The government of the state was handed over to the triumvirate on the 8th of August and was continued in their name until May 1883, when Kruger was elected president.
Simultaneously with this " irresponsible " movement for expansion, President Kruger proceeded to London to interview Lord Derby and endeavour to induce him to dispense with the suzerainty, and to withdraw other clauses in the Pretoria Convention on foreign relations and natives, which were objectionable from the Boer point of view.
Moreover, Kruger requested that the term " South African Republic " should be substituted for Transvaal State.
Unfortunately, the timid way in which it was done made as ineffaceable an impression on Kruger even as the surrender after Majuba.
Notwithstanding the precise fixing of the boundaries of the republic by the London Convention, President Kruger endeavoured to maintain the Boer hold on Goshen and Stellaland, but the British government on Efforts.
At the same time President Kruger revived the project of obtaining a seaport for the state, one of the objects of Boer ambitions since 1860 (vide supra).
Kruger endeavoured to acquire Kosi Bay, to the north of Zululand and only 50 m.
The wealth which was pouring into the Boer state coffers exceeded the wildest dreams of President Kruger and his followers.

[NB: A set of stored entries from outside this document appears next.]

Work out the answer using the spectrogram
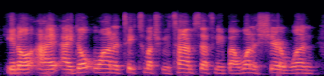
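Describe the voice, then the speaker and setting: An earnest man speaks as an interview guest. His voice sits a touch high and rings bright. He tells stories in an easy, repeating way. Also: level tone, very fast. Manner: earnest, storytelling, repeats phrases. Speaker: guest, senior social club director. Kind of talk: casual interview talk.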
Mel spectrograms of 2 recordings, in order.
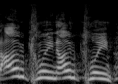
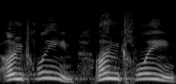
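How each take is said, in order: First: Higher, louder call of unclean; preacher voicing the leper's warning cry. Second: A higher, called-out warning; lightly voiced leper crying out; mock leper's cry. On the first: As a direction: shout the warning in full preaching voice. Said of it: "that yells out". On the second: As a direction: call it out like an outcast warning others. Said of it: "they would have to yell out".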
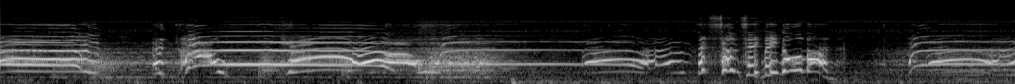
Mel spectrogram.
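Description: A voice howling in several long, wavering notes, each held for a second or two and bending up and down in pitch, with a short break near the end.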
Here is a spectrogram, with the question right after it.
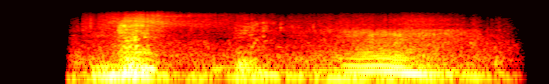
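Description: A walrus gives a deep, breathy roar followed by a low, droning bellow.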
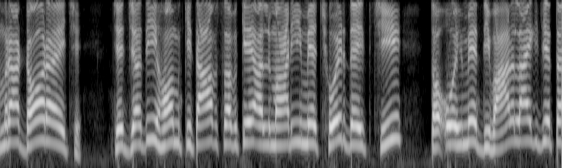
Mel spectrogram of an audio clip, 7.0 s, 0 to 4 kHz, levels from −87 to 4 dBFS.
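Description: Across the whole speech clip, the gain is pulled down by around 10 dB as soon as a loud syllable arrives, so loud and quiet passages sit squashed close together. This gain pumping is likely caused by the input gain being set far too high, with a fast limiter or compressor clamping down on each peak. The call path's narrow band, with nothing above 4 kHz, is also audible.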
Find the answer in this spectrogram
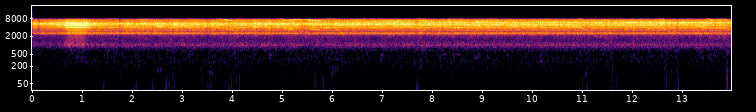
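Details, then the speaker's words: Continuous high-pitched whine and hiss with faint squeals: high-speed dental drill preparing tooth number 20 for a composite filling on a practice manikin, in dental assisting training (simulated). "i'm going to hold my mirror here just to reflect the tongue and then we're going to go ahead and start drilling let's turn it on"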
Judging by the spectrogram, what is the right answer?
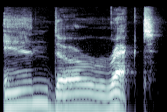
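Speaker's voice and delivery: "indirect" drawn out slowly, final "rect" strong; very slow "indirect", leaning on "rect"; stress on last syllable. Shown as a demonstration. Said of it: "é a minha sílaba forte".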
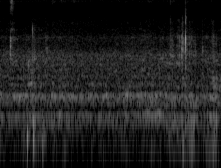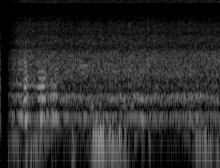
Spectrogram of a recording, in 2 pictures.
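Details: Honey bee colony being moved into a keeping box, wild bees whose queen is being sought; a steady droning hum with layered tones runs throughout, broken by a brief dropout midway and low thumps from handling.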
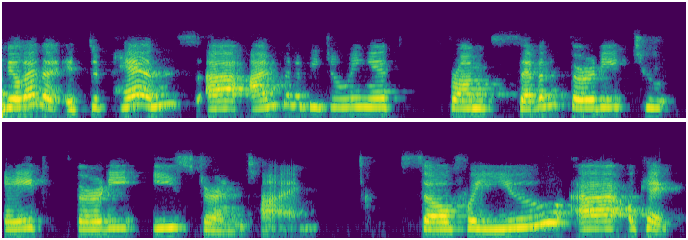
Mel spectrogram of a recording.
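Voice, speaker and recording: A woman from Austria, a native German speaker, speaks as a business coach giving an emphatic, repetitive motivational pitch on a livestream. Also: fairly bright tone. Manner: emphatic, repeats phrases for stress. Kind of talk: motivational live sales pitch to viewers. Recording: dull lo-fi livestream audio.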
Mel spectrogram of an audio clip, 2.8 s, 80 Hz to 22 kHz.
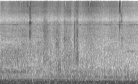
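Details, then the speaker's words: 1973 Ford LTD, 460 4V big-block V8, low compression, almost 85,000 miles, started in winter after sitting 2–3 months: deep, even V8 rumble holding idle without surging or missing, a normal warm idle. "that's a cold start on the LTD it's a 460 4V 1973 low compression almost 85,000 mil on it"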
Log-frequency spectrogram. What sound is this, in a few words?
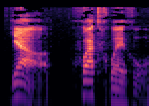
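yes a little Old English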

Kruger would have none of it, although by so doing he could have obtained permission for a settlement at and railway to Kosi Bay.
Reitz as president of the Orange Free State (January 1889) on the death of Sir John Brand, Kruger recognized a new opportunity of endeavouring to cajole the Free State.
Brand had arranged, in the teeth of the strongest protests from Kruger, that the Cape railway should extend to Bloemfontein and subsequently to the Vaal river.
In response Kruger enacted that the period of qualification for the full franchise should now be raised to ten years instead of five.
During this year Kruger visited Johannesburg, and what was known as " the flag incident " occurred.
This incensed Kruger so much that for many years he continued to quote it as a reason why no consideration could be granted to the Uitlanders.
But they asserted that a narrow and retrogressive policy, such as Kruger was following, was the very thing to endanger that independence.
It soon became evident that one course, and one only, lay open to President Kruger if he desired to avert a catastrophe.
In the negotiations which followed, President Kruger at length agreed to extend " most favoured nation " privileges to British subjects in reference to compulsory military service, and five British subjects who had been sent as prisoners to the front were released.
This result was not, however, achieved before President Kruger had done his utmost to induce Sir Henry Loch to promise some revision in favour of the Transvaal of the London Convention.
Whether he deceived himself or not, he led President Kruger and the Boers to believe that Germany was prepared to go to almost any length in support of the Transvaal if any opportunity occurred.
His influence was an undoubted factor in the Kruger policy of that time.
The Delagoa Bay railway being at length completed to Pretoria and Johannesburg, Kruger determined to take steps to bring the Rand traffic over The Netherlands railway Drifts began by putting a prohibitive tariff on goods from the Vaal river.
Kruger then closed the drifts (or fords) on the river by which the wagons crossed.
Kruger telegraphed that " this annexation cannot be regarded by this government otherwise than as directed against this republic. They must therefore regard it as an unfriendly act, against which they hereby protest."
The words were but the utterance of an individual Raad member, but they were only a shade less offensive than those used by Kruger in 1892, and they too accurately describe the attitude of the Boer executive.
Rhodes and Jameson, after considerable deliberation, came to the conclusion that they might advantageously intervene between Kruger and the Uitlanders.